Putting the caption-text on the path.
In this artwork we really have only one layer created in Inkscape. The background collage is made in GIMP. So in this case it would be probably most easily for us to export the final file from GIMP. To do this we have to export the text layer from Inkscape as a bitmap picture and then import this layer into GIMP. It's going to be a png-file, which contains only the picture with the text on a transparent background. Since the GIMP is a raster-image editor, some visual effects are little bit more natural for it.
To import our exported text-layer or any other image to GIMP you can just drag the file from your folder right into GIMP's main window. I share a few GIMP-files scaled to printable dimensions. Select and download if you want some images here: https://app.box.com/s/hd77bxmpr93prpv93id2/1/1421420792
Layers in GIMP can switch between different opacity and blending modes. We can duplicate same layers with fonts for example, move them little bit and change modes of the layers to have great effects for the fonts.
To hide some areas of pictures, in GIMP we can create masks like in Inkscape.
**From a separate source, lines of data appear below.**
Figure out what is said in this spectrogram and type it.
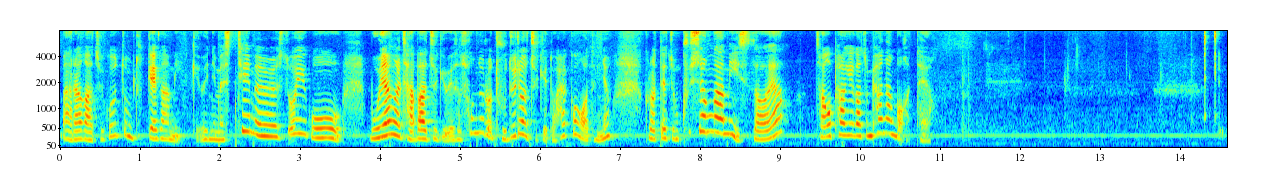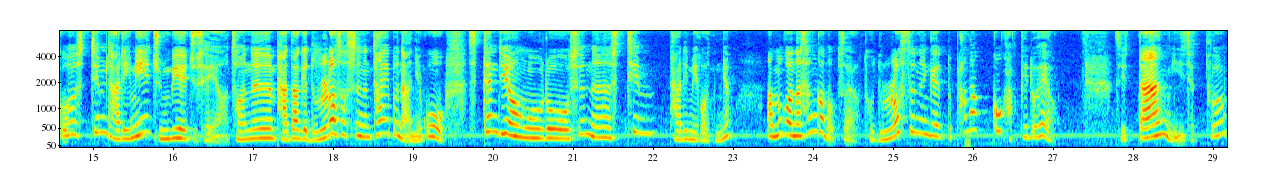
말아가지고 좀 두께감이 있게 왜냐면 스팀을 쏘이고 모양을 잡아주기 위해서 손으로 두드려주기도 할 거거든요. 그럴 때 좀 쿠션감이 있어야 작업하기가 좀 편한 것 같아요. 그리고 스팀 다리미 준비해 주세요. 저는 바닥에 눌러서 쓰는 타입은 아니고 스탠드형으로 쓰는 스팀 다리미거든요. 아무거나 상관없어요. 더 눌러 쓰는 게 또 편할 것 같기도 해요. 일단 이 제품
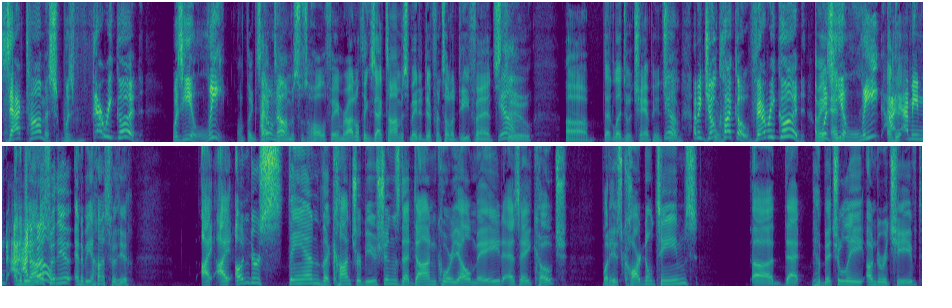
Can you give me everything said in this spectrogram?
Zach Thomas was very good. Was he elite? I don't think Zach don't know. Thomas was a Hall of Famer. I don't think Zach Thomas made a difference on a defense Yeah. to uh, that led to a championship. Yeah. I mean, Joe Klecko, very good. I mean, was he elite? and I, to- I mean, and to I, be I don't honest know. with you, and to be honest with you, I I understand the contributions that Don Coryell made as a coach, but his Cardinal teams uh, that habitually underachieved,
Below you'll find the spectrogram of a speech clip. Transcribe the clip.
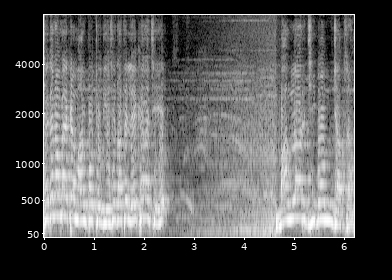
সেখানে আমার একটা মানপত্র দিয়েছে। তাতে লেখা আছে বাংলার জীবন যাত্রা।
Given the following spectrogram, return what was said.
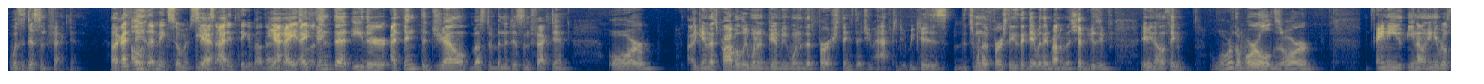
was a disinfectant like i Oh, that makes so much sense. Yeah, I, I- didn't think about that. yeah That I, I think sense. that either i think the gel must have been a disinfectant or again that's probably one going to be one of the first things that you have to do because it's one of the first things they did when they brought him the ship because if you know think war of the worlds or any you know any real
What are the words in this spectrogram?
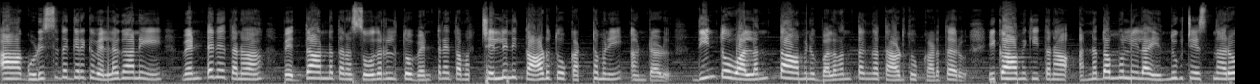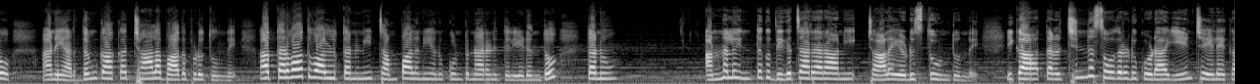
ఆ గుడిసె దగ్గరికి వెళ్ళగానే వెంటనే తన పెద్ద అన్న తన సోదరులతో వెంటనే తమ చెల్లిని తాడుతో కట్టమని అంటాడు. దీంతో వాళ్ళంతా ఆమెను బలవంతంగా తాడుతో కడతారు. ఇక ఆమెకి తన అన్నదమ్ముళ్ళు ఇలా ఎందుకు చేస్తున్నారో అని అర్థం కాక చాలా బాధపడుతుంది. ఆ తర్వాత వాళ్ళు తనని చంపాలని అనుకుంటున్నారని తెలియడంతో తను అన్నలు ఇంతకు దిగచారారా అని చాలా ఏడుస్తూ ఉంటుంది. ఇక తన చిన్న సోదరుడు కూడా ఏం చేయలేక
We could just erase these areas, but working with masks we can show some elements again... We can create masks (press Ctrl+M if you use my GIMP-settings) from selection, or blank white full-transparent masks for beginning. In GIMP it is a wonderful tool for free-shaped selecting.
By the way, I use here my special custom keyboard shortcuts. From the very childhood I use these shortcuts composed by my dad - graphic designer. I want to share custom keyboard shortcuts and layout settings in one file (GIMP-SETTINGS folder) into zip-package with all sources. Unpack and open 'Annotation'-file with instructions for use. I think it's better to spend few minutes to make GIMP-interface adapted to faster work...
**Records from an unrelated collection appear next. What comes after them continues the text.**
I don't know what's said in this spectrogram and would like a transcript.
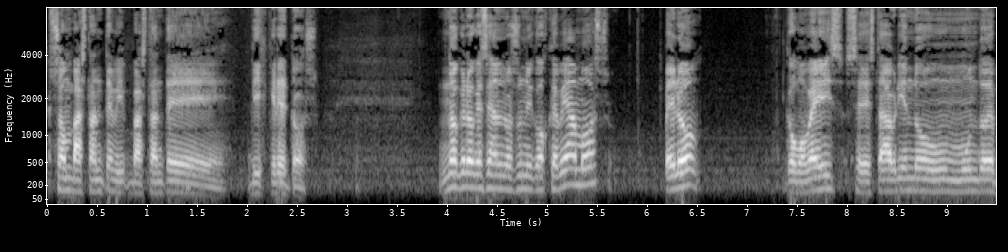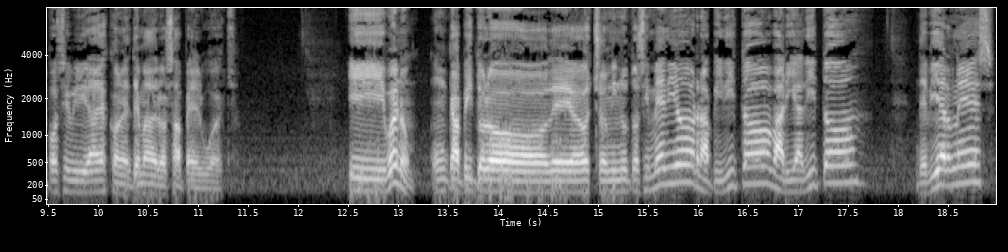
son bastante, bastante discretos. No creo que sean los únicos que veamos, pero como veis se está abriendo un mundo de posibilidades con el tema de los Apple Watch. Y bueno, un capítulo de 8 minutos y medio, rapidito, variadito, de viernes,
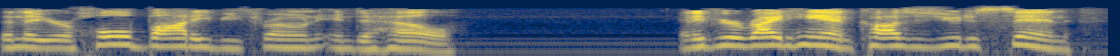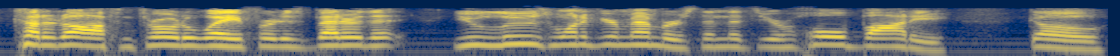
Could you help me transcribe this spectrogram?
than that your whole body be thrown into hell. And if your right hand causes you to sin, cut it off and throw it away, for it is better that you lose one of your members than that your whole body go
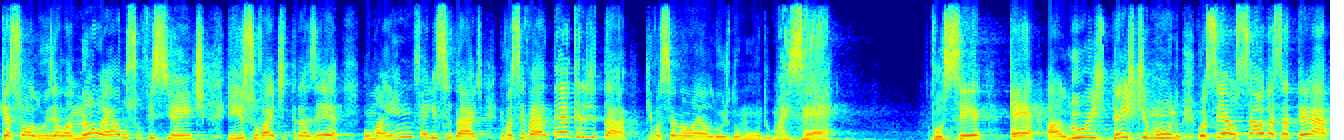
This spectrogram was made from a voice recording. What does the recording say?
que a sua luz ela não é o suficiente e isso vai te trazer uma infelicidade e você vai até acreditar que você não é a luz do mundo, mas é. Você é a luz deste mundo, você é o sal dessa terra.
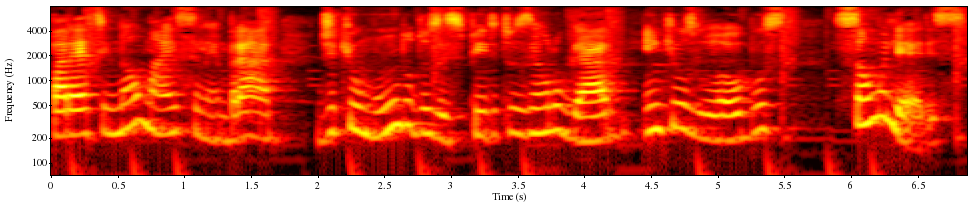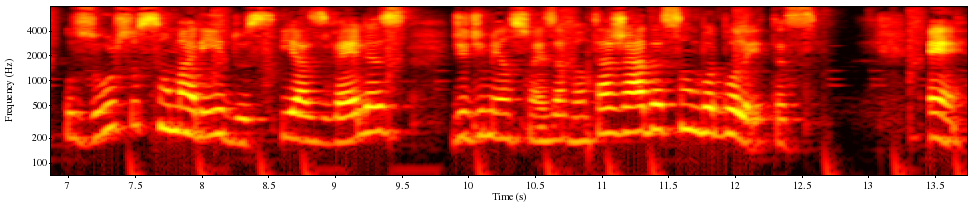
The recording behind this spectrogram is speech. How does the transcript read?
Parecem não mais se lembrar de que o mundo dos espíritos é um lugar em que os lobos são mulheres, os ursos são maridos e as velhas de dimensões avantajadas são borboletas. É,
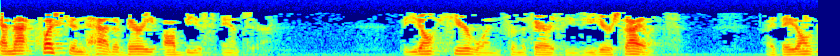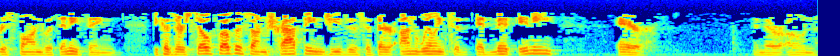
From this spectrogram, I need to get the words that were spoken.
And that question had a very obvious answer. But you don't hear one from the Pharisees. You hear silence. Right? They don't respond with anything because they're so focused on trapping Jesus that they're unwilling to admit any error in their own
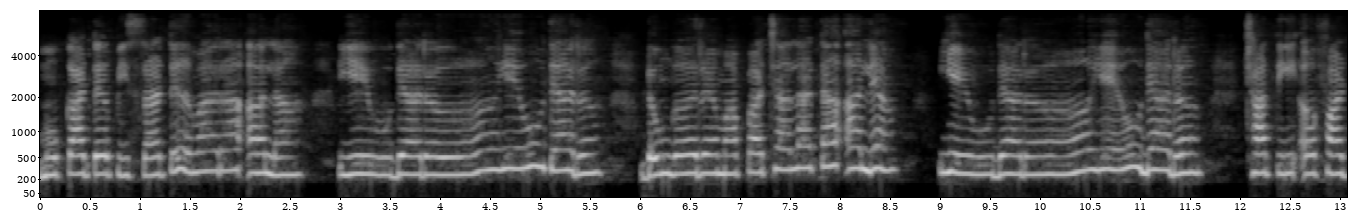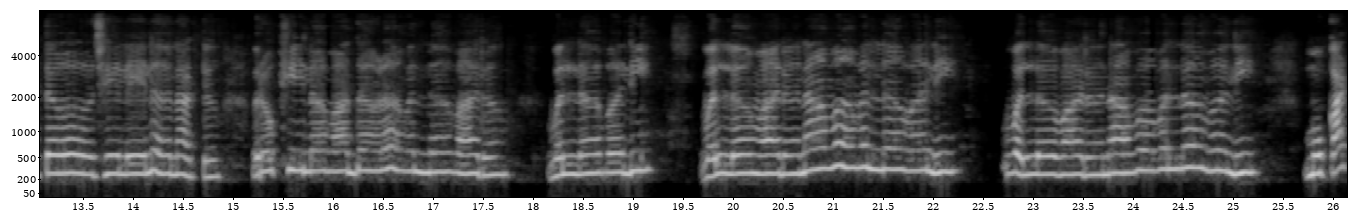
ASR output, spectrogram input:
मोकाट पिसाट वारा आला येऊ द्या र येऊ द्या र. डोंगर मापाच्या लाटा आल्या. येऊ द्या र येऊ द्या र. छाती अफाट झेलेल लाट. रोखील वादळ वल्लवार. वल्लवली वल्लवार नाव वल्लवली. वल्लवार नाव वल्लवली. मोकाट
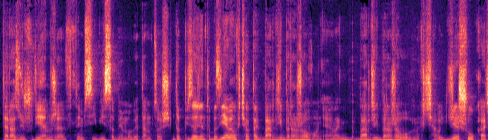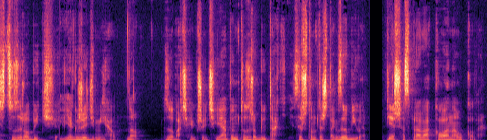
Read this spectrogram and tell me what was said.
teraz już wiem, że w tym CV sobie mogę tam coś dopisać, natomiast ja bym chciał tak bardziej branżowo, nie? Tak bardziej branżowo bym chciał. Gdzie szukać, co zrobić, jak żyć, Michał? No, zobacz jak żyć. Ja bym to zrobił tak, zresztą też tak zrobiłem. Pierwsza sprawa, koła naukowe.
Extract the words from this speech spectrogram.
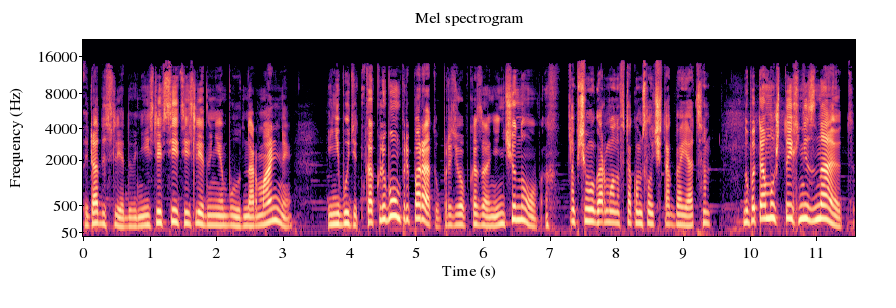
ряд исследований. Если все эти исследования будут нормальные, и не будет, как к любому препарату противопоказания, ничего нового. А почему гормонов в таком случае так боятся? Ну, потому что их не знают.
Entering to the masks (click the symbol of mask in the layer-menu to 'enter') we can paint on the masks to show/hide different elements for masked layers.
GIMP's fantastic filters help to warm our creativity...
Don't forget to periodically save your artwork. GIMP's native file-format is .xcf with variants. Xcf contains information about layers and settings. For printing you can export the whole image as a jpeg-file. Jpeg doesn't contain any layer information but you can print it as photography in any place with printing service.
The best resolution-settings for all printings are 300 dpi (dots/pixels per inch). I have one more thing to say but you can finish your artwork at this stage. Next steps will show the color/density corrections of the image, which are almost invisible...
With levels you can run up almost everything you want.
If you can't do something using levels, try color curves.
Now we'll glance on two awesome tools. First one clones small areas of the picture, defined by the brush you use, from one place to another. This way artists soften some blicks etc. With Ctrl you select the source area for cloning.
And this tool smudges blends where it's needed.
These steps here are all the basic steps that are required to make any 2d-graphic design. Using these steps you can make various graphic compositions from small flyers, labels and booklets to big calendars and posters.
People who make that kind of things everyday, actually just make those steps everyday. Of course, they can do it faster. But speed doesn't always mean quality. After all, it's just an issue of criteria. Probably, today we enter some new era, where new ways of connections between people, and new criteria emerge. Creativity may become a lifestyle not only for professionals. A lot of futurists say that people now going to engage in different things during their lives. At least my life goes like this on its own. And I like it. At least it's not boring:)
It's very nice if you like graphic design and my thing helps you to open something new in your self-understanding. This tutorial is really concentrated. But on the other hand, you can always come back, and next time you'll see it, it will look far more simpler. Now, when you saw everything here, you should catch on what things do in my other file. Please feel free to change anything in any my file. And thank you for your time, please comment and rate. All questions and ideas are welcomed.